  • Plant seeds. Ask your child what he knows about how seeds grow. Talk about different types of foods that have seeds inside of them. Can you grow plants from the seeds in these foods? Make a list of these foods and then collect all that you can find in your kitchen and yard. Consider making a trip to the store to buy some seed packets and extend your collection. Help your child cut up the foods and separate the seeds.

    Label plastic cups with the type of seed you'll be planting inside each. With plastic spoons and soil, plant each type of seed in a cup. Put them in a sunny windowsill or outdoor area and make a schedule for caring for and observing the plants. Discuss your options for collecting your observations, including drawings, dictations, graphs, and photography.

    Make predictions about the growth of the plants. Ask: How long do you think it will take your plant to grow? What will your plant look like when it sprouts? When it's fully grown? Keep track over the course of the summer and consider creating a plant diary.
  • Study common weeds. Take a stroll through your yard or nearby park. Explain that you are looking for plants known as weeds. Ask your child if she recognizes any or if she knows what a weed is. Explain that some people remove weeds from their gardens because the weeds take food away from other plants. Remind children that they must not eat any of the weeds.

    Use a piece of yarn or string to measure the weed. Consider using a camera to photograph your children with their weeds as another method of documentation. Write down the weed information on paper. Include the date and glue the yarn onto the page to show the size of the weed. Ask your child to predict how much taller the weed will grow by the end of two weeks. What else might happen to the weeds? Help your child find out what type of weed she's chosen. Look for information in an encyclopedia, during a visit to a local library or plant store, or on the Internet.

    Measure and record facts each time your child visits her weed. Bring paper and pencils or crayons to draw the weeds. Use a magnifying glass to closely observe it. Do you notice any special patterns or designs on the leaves? Have you found any insects on the weeds?
  • Refract a rainbow. On a bright, sunny day, take your child outdoors, where he'll discover a wonderful surprise - a prism or crystal that you've hung to catch the sunlight. (If possible, place it in front of a light-colored surface, like a white wall.) Talk about the rainbow of colors made by the prism. What colors does he see?

    Take down the prism and hold it. What happens when the sun catches it from behind? From the front? What happens when you walk with it? Have your child carry it to a shady place. Does the rainbow disappear? Explain how the prism bends the sunlight to create colors.

    Now make a rainbow yourselves.
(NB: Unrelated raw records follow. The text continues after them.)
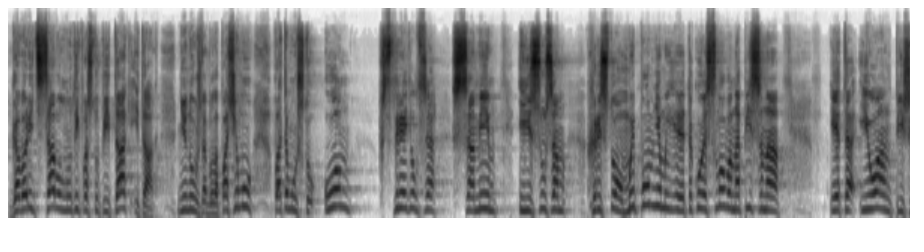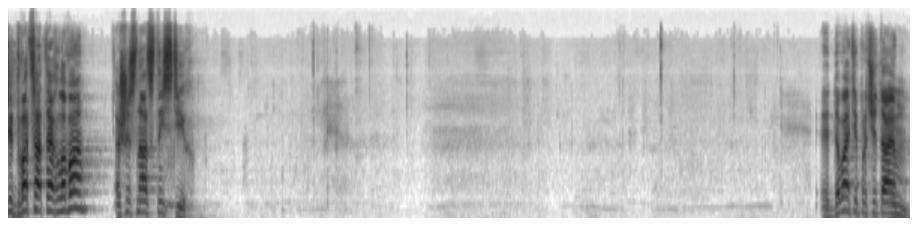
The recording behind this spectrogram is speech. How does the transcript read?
говорить, Савл, ну ты поступи так и так. Не нужно было. Почему? Потому что он встретился с самим Иисусом Христом. Мы помним, э, такое слово написано, это Иоанн пишет, 20 глава, 16 стих. Давайте прочитаем,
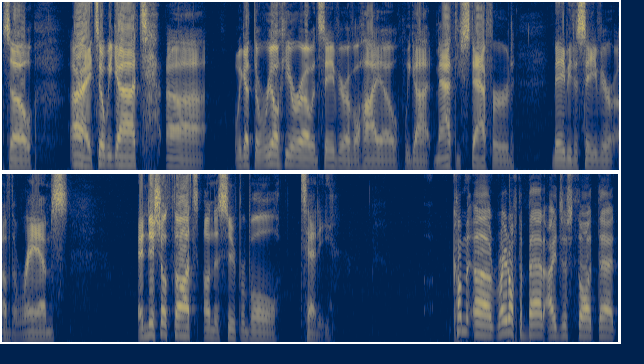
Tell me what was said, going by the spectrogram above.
So, all right. So we got uh, we got the real hero and savior of Ohio. We got Matthew Stafford, maybe the savior of the Rams. Initial thoughts on the Super Bowl, Teddy. Come uh, right off the bat, I just thought that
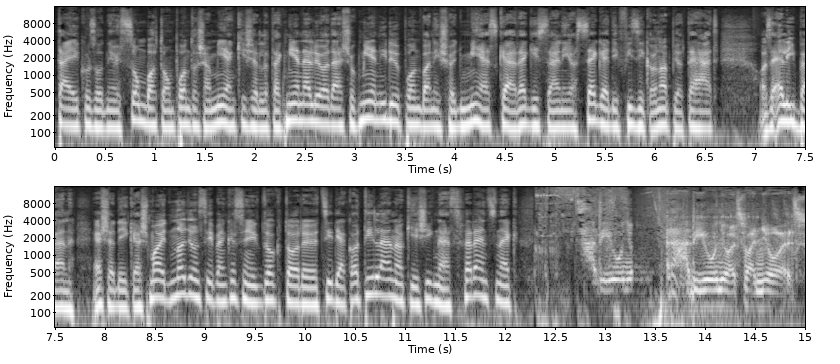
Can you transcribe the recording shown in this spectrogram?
tájékozódni, hogy szombaton pontosan milyen kísérletek, milyen előadások, milyen időpontban is, hogy mihez kell regisztrálni a Szegedi Fizika napja, tehát az Eliben esedékes. Majd nagyon szépen köszönjük dr. Ciriák Attilának és Ignác Ferencnek. Rádió, Rádió 88.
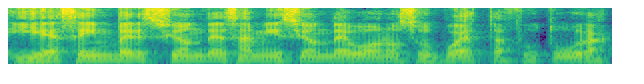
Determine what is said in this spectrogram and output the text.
y esa inversión de esa misión de bonos supuesta, futura,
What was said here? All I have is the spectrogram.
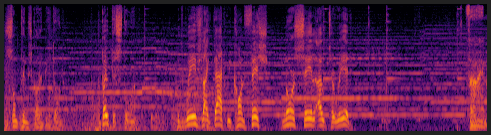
Something's got to be done. About the storm. With waves like that, we can't fish, nor sail out to raid. Fine.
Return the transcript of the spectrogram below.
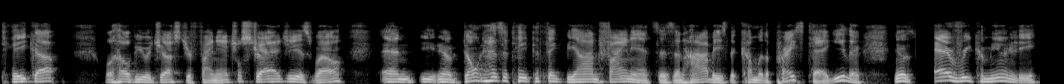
take up will help you adjust your financial strategy as well. And you know, don't hesitate to think beyond finances and hobbies that come with a price tag either. You know, every community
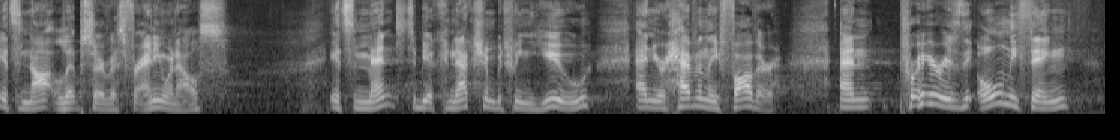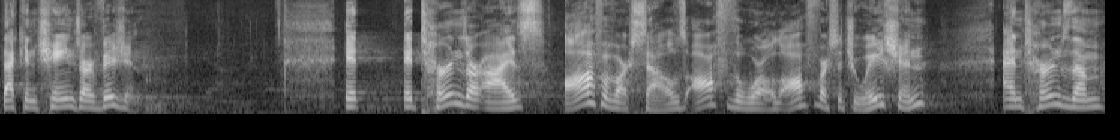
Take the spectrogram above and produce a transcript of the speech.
It's not lip service for anyone else. It's meant to be a connection between you and your heavenly Father. And prayer is the only thing that can change our vision. It, it turns our eyes off of ourselves, off of the world, off of our situation, and turns them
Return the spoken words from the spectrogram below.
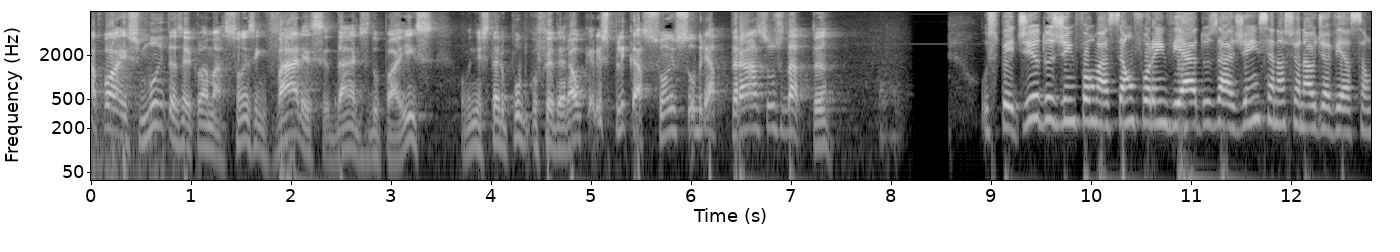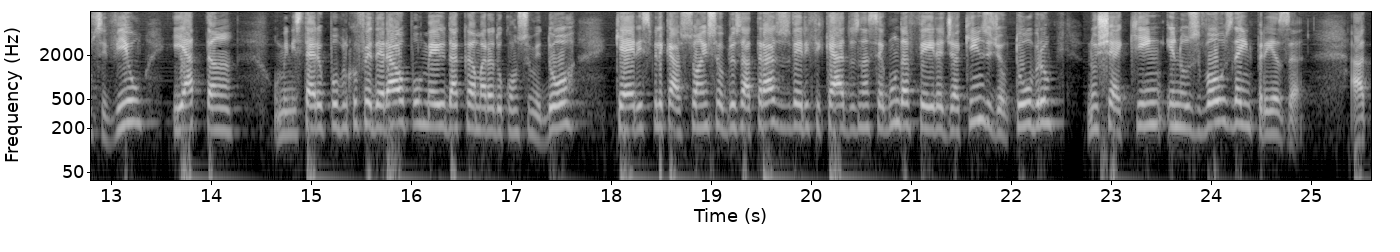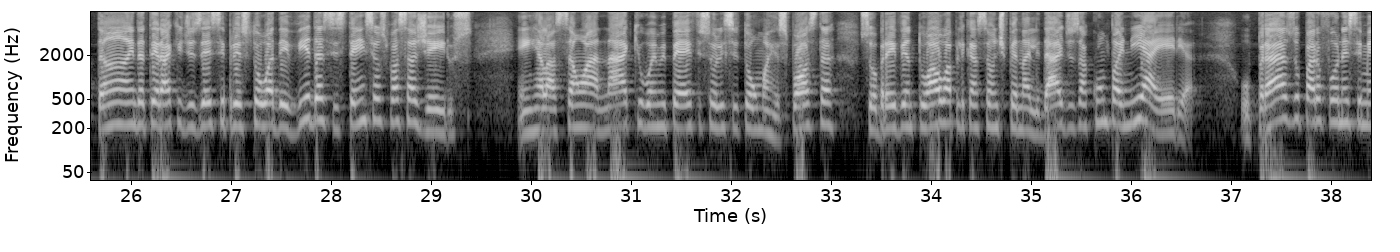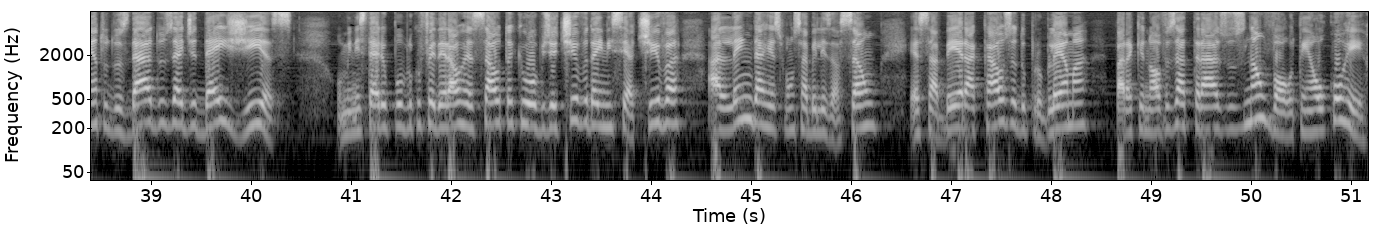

Turn on the hose so that it makes a misty spray of water. (Someone may need to hold the hose in place.) Have your child stand facing the water with his back to the sun. What happens when he holds the prism in the water? Explain that sunlight actually contains all of those beautiful colors even though we can't see them. When the sunlight passes through the water, the colors separate and we see a rainbow. Invite your child to cool off by walking through the rainbow. While younger children may not understand how the prism works, that's okay — they'll still have fun.

No matter what you decide to do with your child this summer, take cues from her. Children love learning new things, and you can make familiar, everyday experiences fresh by looking at the world from a different perspective. Try to slow down and relish simple walks, trips to the park, or even just sitting in your own backyard. You might be surprised at what interests your whole family.

Science & Nature Activities
Critical Thinking
Age 7
Age 6
Science and Technology
Outdoor Activities and Recreation
Sand and Water Play
Five Senses
Early Science